=== DATASET ENTRIES ===
===

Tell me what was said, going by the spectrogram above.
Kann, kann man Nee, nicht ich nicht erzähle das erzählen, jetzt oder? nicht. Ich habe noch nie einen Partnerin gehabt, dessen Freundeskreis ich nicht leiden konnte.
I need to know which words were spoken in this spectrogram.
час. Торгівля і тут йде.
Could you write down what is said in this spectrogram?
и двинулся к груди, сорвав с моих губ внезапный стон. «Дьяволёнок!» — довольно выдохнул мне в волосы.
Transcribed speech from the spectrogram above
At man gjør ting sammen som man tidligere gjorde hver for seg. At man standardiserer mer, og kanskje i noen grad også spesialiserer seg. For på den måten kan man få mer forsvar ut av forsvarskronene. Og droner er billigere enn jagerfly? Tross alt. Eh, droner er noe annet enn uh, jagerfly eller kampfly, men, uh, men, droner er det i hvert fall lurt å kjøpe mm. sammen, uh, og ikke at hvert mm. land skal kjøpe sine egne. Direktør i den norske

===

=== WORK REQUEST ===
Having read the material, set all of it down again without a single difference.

=== WORKED SOLUTION ===
Tell me what was said, going by the spectrogram above.
Kann, kann man Nee, nicht ich nicht erzähle das erzählen, jetzt oder? nicht. Ich habe noch nie einen Partnerin gehabt, dessen Freundeskreis ich nicht leiden konnte.
I need to know which words were spoken in this spectrogram.
час. Торгівля і тут йде.
Could you write down what is said in this spectrogram?
и двинулся к груди, сорвав с моих губ внезапный стон. «Дьяволёнок!» — довольно выдохнул мне в волосы.
Transcribed speech from the spectrogram above
At man gjør ting sammen som man tidligere gjorde hver for seg. At man standardiserer mer, og kanskje i noen grad også spesialiserer seg. For på den måten kan man få mer forsvar ut av forsvarskronene. Og droner er billigere enn jagerfly? Tross alt. Eh, droner er noe annet enn uh, jagerfly eller kampfly, men, uh, men, droner er det i hvert fall lurt å kjøpe mm. sammen, uh, og ikke at hvert mm. land skal kjøpe sine egne. Direktør i den norske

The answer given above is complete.